- Historical event:
- 4 April 636
- It was suggested that St. Isidore of Seville be declared patron saint of the Internet, which would be appropriate due to his efforts to compile all the information available at that time in one place. Namely, it is interesting that he draw information for his famous encyclopedia both from Christian and non-Christian sources.
On this day the famous Saint Isidore of Seville died. He was extremely important for European education, because he made one of the first encyclopedias in world history.

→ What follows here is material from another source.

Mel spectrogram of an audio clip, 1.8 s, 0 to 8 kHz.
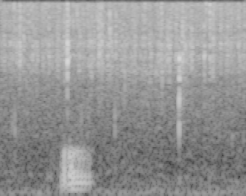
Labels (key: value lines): label: biophony, growl
recorder: SoundTrap 600 or HydroMoth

In fact, in his work “Etymologiae” he compiled a large part of the knowledge available to Europeans in the seventh century. There are as many as 448 chapters in the work, divided into 20 volumes. During the Middle Ages, this encyclopedia of St. Isidore became extremely important because it was among the most popular handbooks in medieval libraries. It was also often copied in later works.
In his encyclopedia, St. Isidore (who lived in the seventh century) collected many fragments from the works of ancient authors from cultural spheres of Greece and Rome. In the Middle Ages, “Etymologiae” was important because the original texts of the ancient authors largely disappeared from general use, so it was only through the works of St. Isidore that these data could be found.
It is a very interesting fact concerning St. Isidore that all his brothers and one of his sisters became Catholic saints. Namely, his older brother was called St. Leander of Seville, younger brother St. Fulgentius of Cartagena, and his sister St. Florentina. So, three brothers and a sister from that family became saints.
St. Isidore was the Archbishop of Seville, a city in present-day Spain. He was roughly a contemporary of Muhammad, founder of Islam. Of course, the Muslim invaders conquered much of the Iberian peninsula, but only about 70 years after the death of St. Isidore. In the time of this saint, the territory of present-day Spain was still ruled by Visigoths, descendants of immigrated Germanic tribes.
Because of his contribution to the networking of the overall human knowledge at that time (St. Isidore drew information from Christian and non-Christian sources, from a total of 154 different authors) it was proposed that he be declared the patron saint of the Internet. It really does not seem like a bad initiative considering the saint’s efforts to compile all the information available at that time in one place.